    Mr. Goode is an exclusive Nonesuch artist and has made more than two dozen recordings, including the complete Beethoven piano sonatas; the complete partitas by J. S. Bach; and solo and chamber works of Brahms, Schubert, Schumann, Chopin, Busoni, and George Perle. His four recordings of Mozart concertos with the Orpheus Chamber Orchestra were received with wide critical acclaim, including many "Best of the Year" nominations and awards. His recording of the Brahms sonatas with clarinetist Richard Stoltzman won a Grammy Award.

    Mr. Goode is married to violinist Marcia Weinfeld; when the Goodes are not on tour, they and their collection of some 5,000 volumes live in New York City.

    More Info


Brahms's Klavierstücke, Op. 76; No. 5: Capriccio in C-sharp Minor
Richard Goode, Piano

At a Glance

WOLFGANG AMADEUS MOZART  Adagio in B Minor, K. 540

This short but substantial Adagio is among many standalone piano pieces that Mozart wrote in the last decade of his life. They reflect his determination to expand the scope of keyboard technique and expression, even as he breathed new life into forms and genres associated with Bach and other 18th-century masters.

LUDWIG VAN BEETHOVEN  Piano Sonata No. 24 in F-sharp Major, Op. 78

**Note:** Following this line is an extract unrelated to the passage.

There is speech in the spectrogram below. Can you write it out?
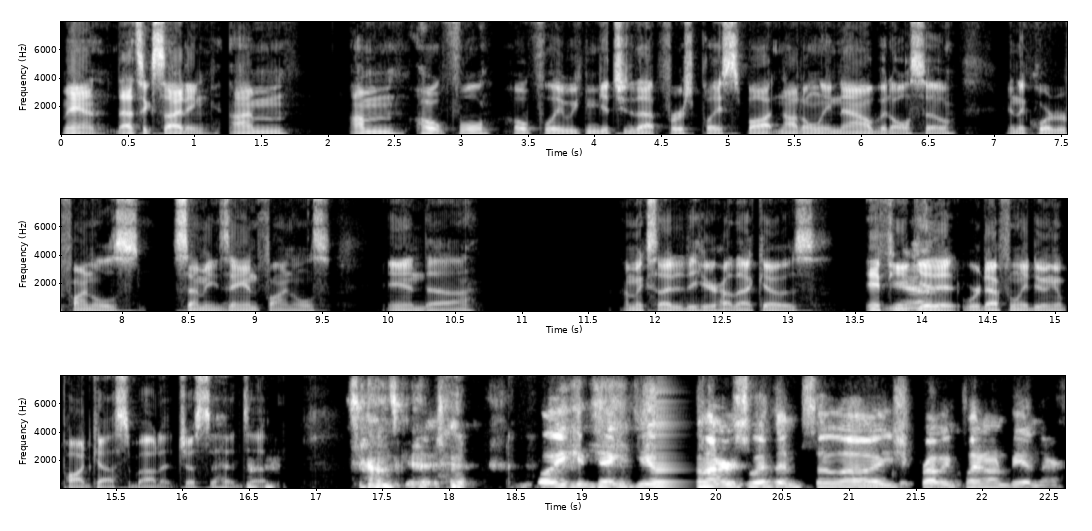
man, that's exciting. I'm I'm hopeful. Hopefully, we can get you to that first place spot, not only now, but also in the quarterfinals, semis, and finals. And uh, I'm excited to hear how that goes. If you yeah. get it, we're definitely doing a podcast about it. Just a heads up. Sounds good. well, you can take a few hunters with him, so uh, you should probably plan on being there.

Beethoven had a special affection for this two-movement work, written in the wake of the “Emperor” Concerto. Commissioned by Muzio Clementi for his publishing firm in London, the Sonata in F-sharp Major is notable for its tonality—unique in Beethoven’s oeuvre—as well as its concision and dynamic energy.

JOHANNES BRAHMS  Klavierstücke, Op. 76

Brahms lavished as much craftsmanship on his short piano pieces as on his sonatas and concertos. The eight capriccios and intermezzos that comprise his Op. 76 Klavierstücke illustrate the Romantic genre of the “character” piece, a vehicle for distilling a particular mood or musical idea to its essence.

CLAUDE DEBUSSY  Children’s Corner

In this beguiling suite composed for his three-year-old daughter, Debussy impishly quotes a well-known passage from Wagner’s Tristan und Isolde. Harold Bauer, who premiered Children’s Corner in 1908, confessed that he was oblivious to the allusion until the composer pointed it out to him.

ROBERT SCHUMANN  Humoreske in B-flat Major, Op. 20

This fiercely challenging and somewhat neglected masterpiece displays the wide range of styles and emotions that characterize Schumann’s early piano music. While it was in progress, he wrote to his finacée, Clara Wieck, that he had “been at the piano all week, composing, writing, laughing, and crying all at once.”

Program Notes


This performance is part of Keyboard Virtuosos II.